Touchscreen for dogs

Playing computer games might be the perfect “brain Training” for old dogs Credit: Messerli Research Institute/Vetmeduni Vienna

Lifelong learning is not just good for people, it is also good for dogs. Dogs are capable of learning even in old age, and constant brain training and mental problem-solving create positive emotions and slow the natural pace of mental deterioration. Unlike puppies or young dogs, however, old dogs are almost never trained or challenged mentally. Senior dogs are usually perfectly integrated into our lives and we often forgive them any disobedience or stubbornness. In addition, due to their increasing physical limitations, we usually spare old dogs the sort of training we might expect from young animals.

Cognitive biologists from the Messerli Research Institute at Vetmeduni Vienna propose computer games as an efficient alternative. Simple mental tasks on the computer, combined with a reward system, can replace physically demanding training and still keep the animals mentally fit even in old age. First, however, the method must be taken out of the laboratory and transferred to the living room.

Tablet games like “sudoku” for old dogs

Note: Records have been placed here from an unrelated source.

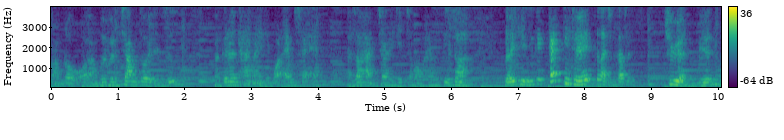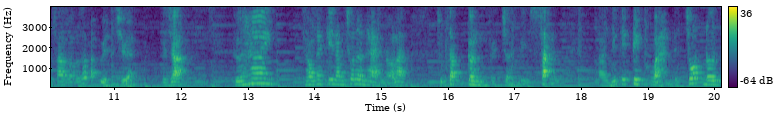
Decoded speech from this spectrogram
khoảng độ à, 10% thôi để giữ à, cái đơn hàng này thì bọn em sẽ à, giao hàng cho anh chị trong vòng 24 giờ. Đấy thì những cái cách như thế tức là chúng ta sẽ chuyển biến làm sao cho nó rất là uyển chuyển được chưa thứ hai trong cái kỹ năng chốt đơn hàng đó là chúng ta cần phải chuẩn bị sẵn à, những cái kịch bản để chốt đơn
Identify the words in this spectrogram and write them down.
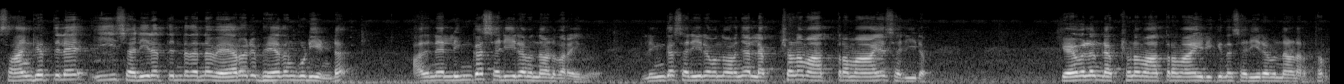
സാഖ്യത്തിലെ ഈ ശരീരത്തിന്റെ തന്നെ വേറൊരു ഭേദം കൂടിയുണ്ട്. അതിനെ ലിംഗശരീരം എന്നാണ് പറയുന്നത്. ലിംഗശരീരം എന്ന് പറഞ്ഞാൽ ലക്ഷണമാത്രമായ ശരീരം. കേവലം ലക്ഷണമാത്രമായിരിക്കുന്ന ശരീരം എന്നാണ് അർത്ഥം.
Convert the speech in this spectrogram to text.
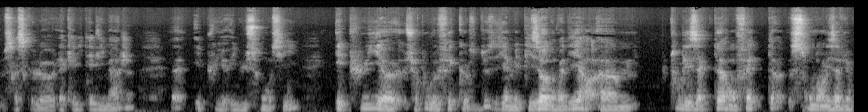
ne serait-ce que le, la qualité de l'image, et puis et du son aussi. Et puis surtout le fait que ce deuxième épisode, on va dire, tous les acteurs en fait sont dans les avions.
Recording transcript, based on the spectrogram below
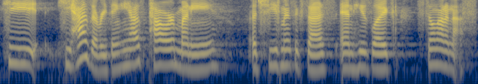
He, he has everything. He has power, money, achievement, success, and he's like, still not enough.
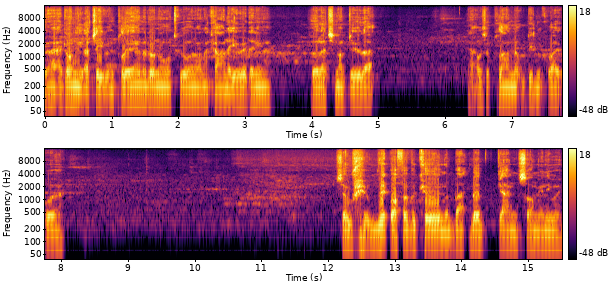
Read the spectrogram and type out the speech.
Right, I don't think that's even playing. I don't know what's going on. I can't hear it anyway. So let's not do that. That was a plan that didn't quite work. So rip off of a cool in the back the gang song anyway.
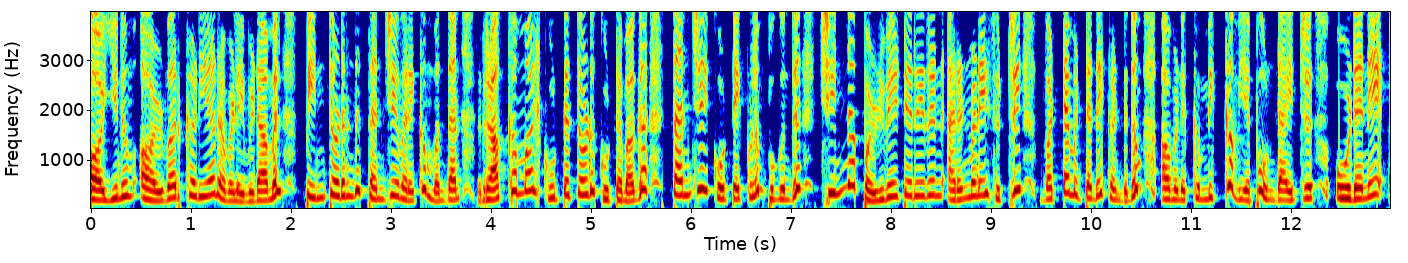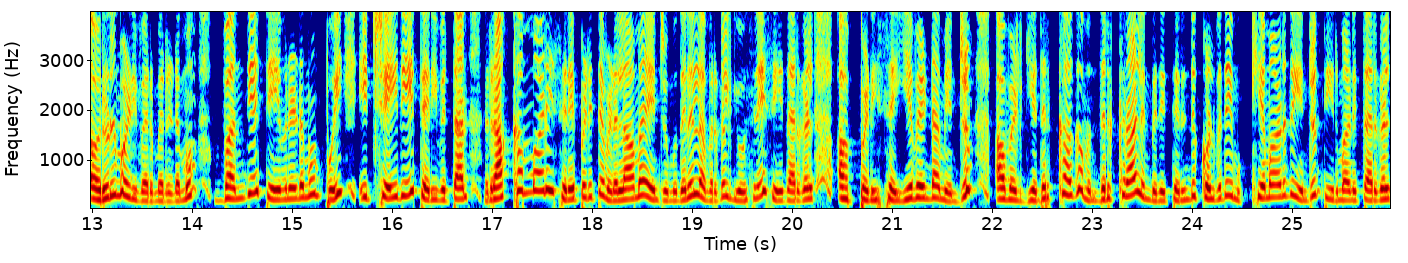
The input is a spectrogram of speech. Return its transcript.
ஆயினும் ஆழ்வார்க்கடியான் அவளை விடாமல் பின்தொடர்ந்து தஞ்சை வரைக்கும் வந்தான். ராக்கம்மாள் கூட்டத்தோடு கூட்டமாக தஞ்சை கோட்டைக்குள்ளும் புகுந்து சின்ன பழுவேட்டரின் அரண்மனை சுற்றி வட்டமிட்டதை கண்டதும் அவனுக்கு மிக்க வியப்பு உண்டாயிற்று. உடனே அருள்மொழிவர்மரிடமும் வந்தியத்தேவனிடமும் போய் இச்செய்தியை தெரிவித்தான். ராக்கம்மாளை சிறைப்பிடித்து விடலாமா என்று முதலில் அவர்கள் யோசனை செய்தார்கள். அப்படி செய்ய வேண்டாம் என்றும் அவள் எதற்காக வந்திருக்கிறாள் என்பதை தெரிந்து கொள்வதே முக்கியமானது என்றும் தீர்மானித்தார்கள்.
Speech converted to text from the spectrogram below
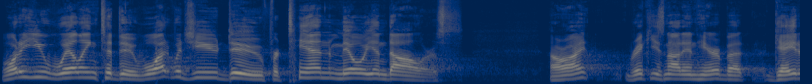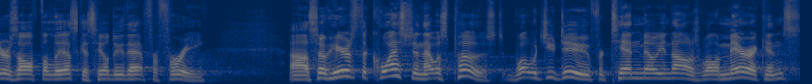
What are you willing to do? What would you do for $10 million? All right? Ricky's not in here, but Gator's off the list because he'll do that for free. Uh, so here's the question that was posed What would you do for $10 million? Well, Americans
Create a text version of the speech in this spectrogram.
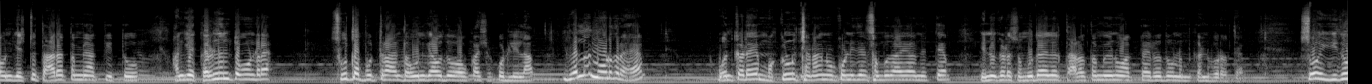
ಅವ್ನಿಗೆ ಎಷ್ಟು ತಾರತಮ್ಯ ಆಗ್ತಿತ್ತು. ಹಾಗೆ ಕರ್ಣನ್ ತಗೊಂಡ್ರೆ ಸೂತಪುತ್ರ ಅಂತ ಅವ್ನಿಗೆ ಯಾವುದು ಅವಕಾಶ ಕೊಡಲಿಲ್ಲ. ಇವೆಲ್ಲ ನೋಡಿದ್ರೆ ಒಂದು ಕಡೆ ಮಕ್ಕಳು ಚೆನ್ನಾಗಿ ನೋಡ್ಕೊಂಡಿದ್ದಾರೆ ಸಮುದಾಯ ಅನ್ನತ್ತೆ ಇನ್ನೊಂದು ಕಡೆ ಸಮುದಾಯದಲ್ಲಿ ತಾರತಮ್ಯನೂ ಆಗ್ತಾ ಇರೋದು ನಮ್ಗೆ ಕಂಡು ಬರುತ್ತೆ. ಸೊ ಇದು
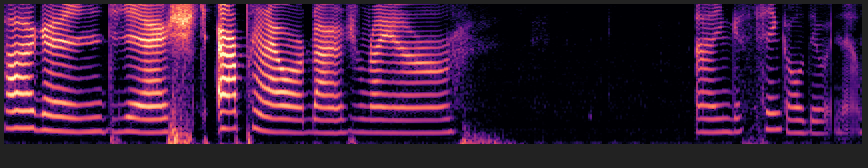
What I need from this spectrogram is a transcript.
Can just upload this now. I think I'll do it now.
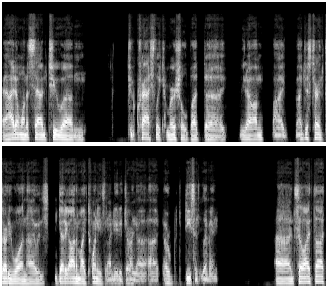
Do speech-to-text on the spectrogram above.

At obedience school or in private, puppies and young dogs are socialised and challenged using a variety of training methods to help them integrate smoothly into our daily lives. As the dogs get older, however, we increasingly – and unconsciously – reduce the level of regular training and challenges. “Yet this restricts the opportunities to create positive mental experiences for the animals, which remain capable of learning even in old age,” explains first author Lisa Wallis. “As is the case with people, dopamine production in dogs also falls in old age, leading to a decline in memory and motivational drive. But this natural mental deterioration can be countered with the specific training of cognitive skills.”

Under laboratory conditions, the training works using computer-based brain-teasers. It does take some preparation to get the dogs used to the touchscreen, but once the animals have got the trick they turn into avid computer gamers. “Touchscreen interaction is usually analysed in young dogs. But we could show that old dogs also respond positively to this cognitive training method,” says senior author Ludwig Huber. “Above all, the prospect of a reward is an important factor to motivate the animals to do something new or challenging.”

Mentally fit four-legged “gamers” – laboratory solution to be made available to the general public

Using simple tasks that can be solved through touchscreen interaction, followed by a reward, even old dogs remain willing to learn. “The positive feeling created by solving a mental challenge is comparable to the feeling that older people have when they learn something new, doing something they enjoy. Regular brain training shakes not only us, but also dogs out of their apathy in old age, increasing motivation and engagement and thus maximising learning opportunities”, says Huber.

It is still not clear whether dogs slowly forget the things they once learned because of reduced powers of recollection or due to a lack of training in old age. The fact is, however, that lifelong learning with the touchscreen can help counteract this development. The research team hopes that this study will not only motivate technicians and software developers, but also interested dog owners, to consider future cooperation. “Our scientific approach could result in an exciting citizen science project to increase the understanding of the importance of lifelong learning in animals,” says Wallis.

Source:  University of Veterinary Medicine, Vienna